“By this time, too, the source of America’s power – its free economy – had been substantially hobbled. Altogether, presidents Bush, Obama, Trump and Biden wasted $24 trillion on wars, deficits and boondoggles. In addition, the two scourges of economic growth – inflation and central planning – had been unleashed and allowed to run wild. In the 21st century, the world economy still depended on fossil fuel. Yet the US government was forcing industry to convert to more expensive “alternative” energy. Taxes were raised on the still-productive sectors, while subsidies, handouts, and unrepayable loans were given to the unproductive ones. By 2022, wasteful spending, along with extremely foolish policies from the central bank, brought growth to a halt; the slide into poverty had begun.
“Corruption, chaos, civil unrest, inflation, poverty, recession, and war – that was the history of the period from 2022 to 2036.
“Finally, an attack by state-of-the-art Chinese drones, from forward bases in Brazil, in 2037, devastated America’s military installations, sank its ships, and led the US to beg for peace. In the Treaty of Shanghai the following year, the US was occupied by Chinese troops. It agreed, also, to disarm what was left of its military and disband its two war-seeking political parties.”

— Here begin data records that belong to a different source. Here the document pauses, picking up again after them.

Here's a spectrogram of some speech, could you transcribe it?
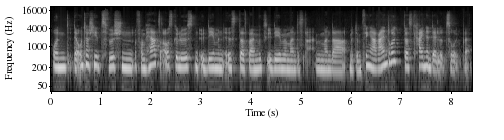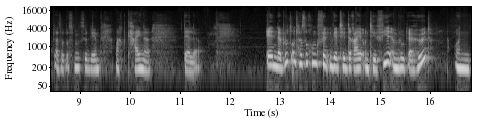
Und der Unterschied zwischen vom Herz ausgelösten Ödemen ist, dass beim Myxödem, wenn man, das, wenn man da mit dem Finger reindrückt, dass keine Delle zurückbleibt. Also das Myxödem macht keine Delle. In der Blutuntersuchung finden wir T3 und T4 im Blut erhöht. Und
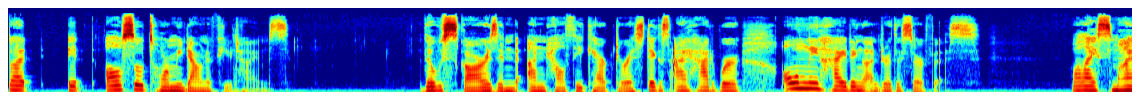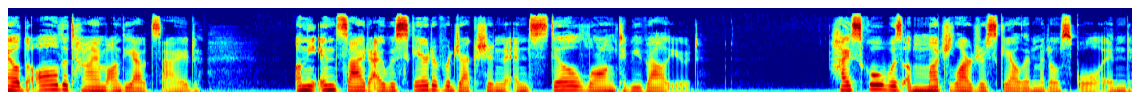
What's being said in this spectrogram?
But it also tore me down a few times. Those scars and unhealthy characteristics I had were only hiding under the surface. While I smiled all the time on the outside, on the inside I was scared of rejection and still longed to be valued. High school was a much larger scale than middle school, and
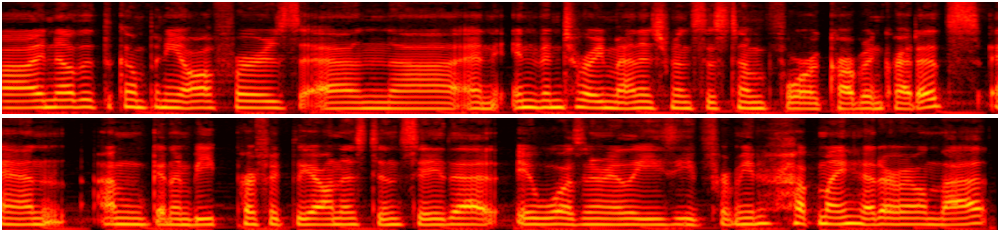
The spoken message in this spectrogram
I know that the company offers an uh, an inventory management system for carbon credits, and I'm gonna be perfectly honest and say that it wasn't really easy for me to wrap my head around that.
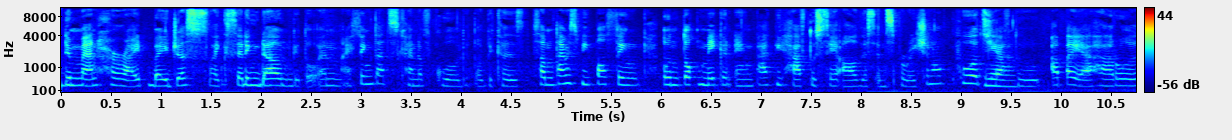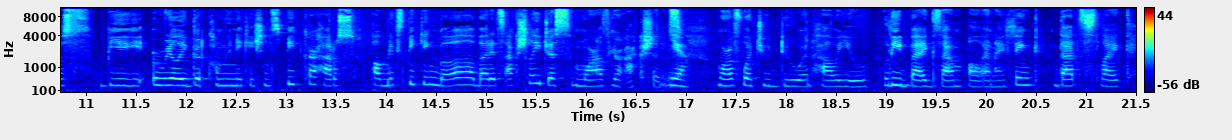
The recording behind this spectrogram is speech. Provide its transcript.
demand her right by just like sitting down gitu. And I think that's kind of cool gitu because sometimes people think untuk make an impact you have to say all this inspirational quotes. You Yeah. have to apa ya harus be a really good communication speaker harus public speaking blah, but it's actually just more of your actions. Yeah. More of what you do and how you lead by example and i think that's like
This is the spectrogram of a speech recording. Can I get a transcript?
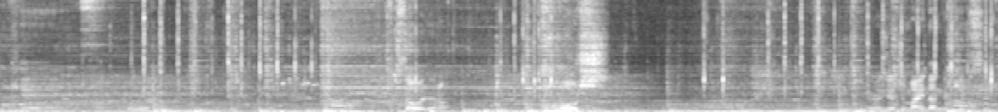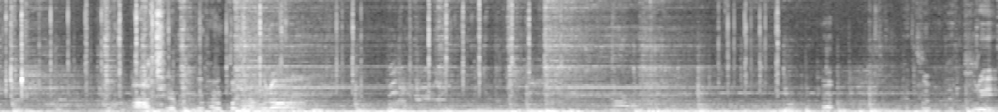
이렇게 넣고 싸워야 되나? 오우 씨 에너지가 좀 많이 난 느낌 있어 아 제가 공격하면 꺼지는구나 어? 횃불, 횃불이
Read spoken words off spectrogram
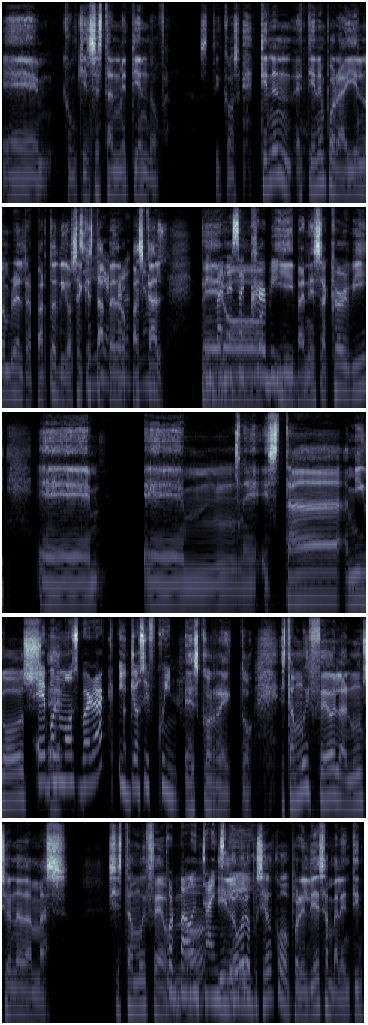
eh, con quién se están metiendo. Fantásticos. Tienen, eh, tienen por ahí el nombre del reparto. Digo, sé que está Pedro Pascal, tenemos. Y pero Vanessa Kirby. y Vanessa Kirby. eh, eh, eh, está, amigos. Ebon eh, Moss Barack y Joseph Quinn. es correcto. Está muy feo el anuncio nada más. Sí, está muy feo. Por ¿no? Valentine's Y luego Day. lo pusieron como por el día de San Valentín.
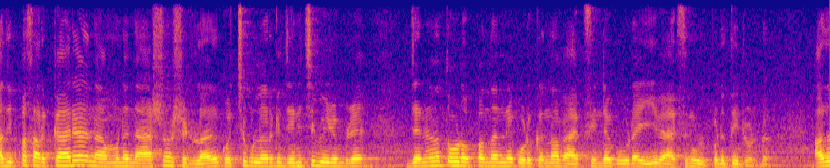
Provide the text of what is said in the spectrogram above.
അതിപ്പോൾ സർക്കാർ നമ്മുടെ നാഷണൽ ഷെഡ്യൂൾ അതായത് കൊച്ചു പിള്ളേർക്ക് ജനിച്ച് വീഴുമ്പോഴേ ജനനത്തോടൊപ്പം തന്നെ കൊടുക്കുന്ന വാക്സിന്റെ കൂടെ ഈ വാക്സിൻ ഉൾപ്പെടുത്തിയിട്ടുണ്ട്. അത്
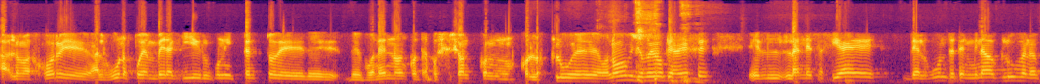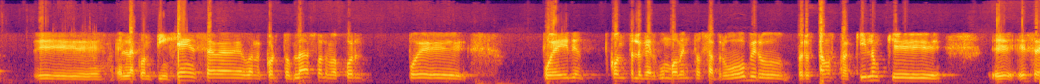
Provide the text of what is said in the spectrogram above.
a lo mejor eh, algunos pueden ver aquí un intento de, de- ponernos en contraposición con, con los clubes o no. Yo veo que a veces el- las necesidades de algún determinado club en, eh, en la contingencia o en el corto plazo a lo mejor puede puede ir contra lo que en algún momento se aprobó, pero pero estamos tranquilos en que eh, esa,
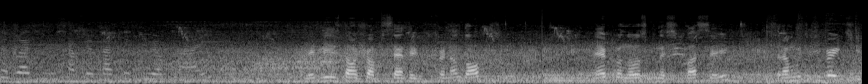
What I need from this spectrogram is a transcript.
chegou aqui no shopping, eu tô aqui com meu pai. Vem visitar o Shopping Center de Fernandópolis. É conosco nesse passeio. Será muito divertido.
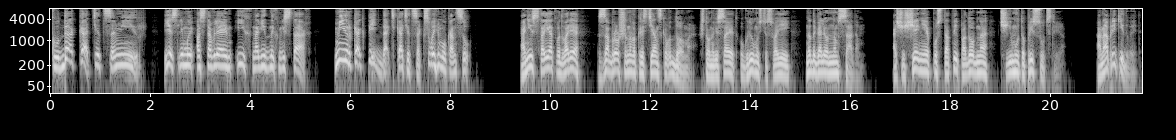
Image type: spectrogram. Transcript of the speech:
Куда катится мир, если мы оставляем их на видных местах? Мир, как пить дать, катится к своему концу. Они стоят во дворе заброшенного крестьянского дома, что нависает угрюмостью своей над оголенным садом. Ощущение пустоты подобно чьему-то присутствию. Она прикидывает,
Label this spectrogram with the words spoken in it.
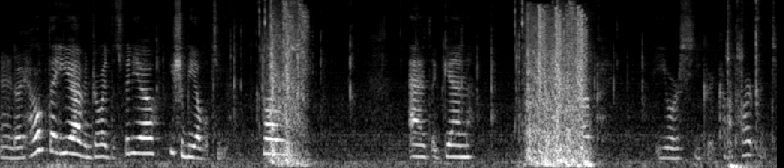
And I hope that you have enjoyed this video. You should be able to close and again up your secret compartment.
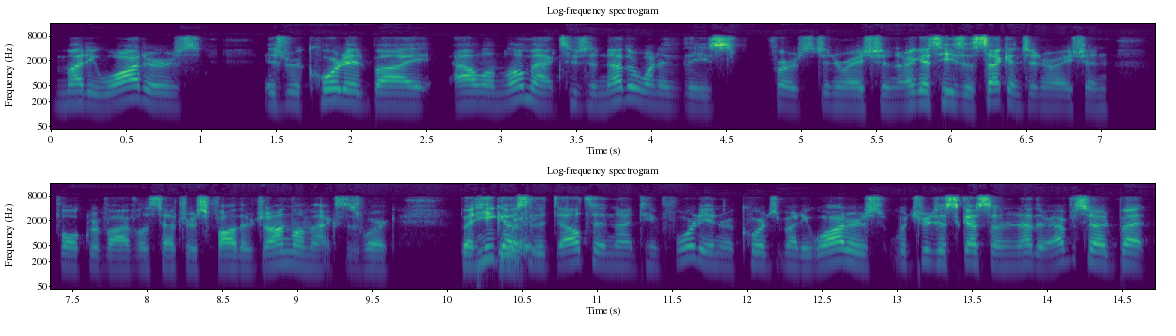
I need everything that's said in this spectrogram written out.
Muddy Waters is recorded by Alan Lomax, who's another one of these first generation, I guess he's a second generation folk revivalist after his father John Lomax's work. But he goes right. to the Delta in 1940 and records Muddy Waters, which we discussed on another episode. But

“In this manner was the peace and prosperity of the world restored.”
Joel’s Note: Did you happen to catch Bill’s latest video presentation? We included a link to it in yesterday’s mailing, under the cheery headline: The Day America Dies. Check it out, here…
This video is designed to introduce Bill's work to people who don't know him or have never heard of Bonner Private Research. It contains our big financial warnings about the stock market, the economy, and America. Because you're already a reader, you may be familiar with these arguments – and what we're recommend you do to prepare…
But we wanted to make you aware of the presentation's existence all the same. With all that’s going on in the world of late, you can probably think of a few people who might profit from hearing this message now, before it's too late…
Also, while we’re on the subject of “serious capital investment”… Bonner Private Research’s resident macro analyst, Dan Denning sent over this nifty chart this morning. (h/t to the folks @VisualCap)
Simply put, it depicts the ratio of tangible vs intangible assets that make up the total assets of S&P 500 companies.
“Intangibles include things like 'brand value,' customer data, patents and 'goodwill,'” explains Dan. “Tangibles correspond to what Graham and Dodd would have called 'book value.' That is, property, plant, equipment, cash, land, inventories.”
As you can see from the chart, those warm and fuzzy “intangibles” comprised just 17% of the S&P 500 companies’ assets back in 1975. Today, it’s 90%. This presents some difficulty for investors, at least from a valuation standpoint.
“The more intangible the asset,” observes Dan, “the harder it is to value the asset. How do you value goodwill? Or a patent in a competitive industry? How do you depreciate brand value at a company like WeWork? Sky high historic valuations are only possible when nobody knows what anything is worth.”
Of course, the fact that the world now has tens of trillions of freshly-inked dollars, all clamoring to guess just what these companies are worth, doesn’t help clarify the matter. But it may explain some of the hot air coming out of the market this year. Just how much is left is anyone’s guess…
If you’re not already receiving Dan’s weekly updates (every Friday), get yourself on the list and ahead of the curve by becoming a Bonner Private Research member, right here…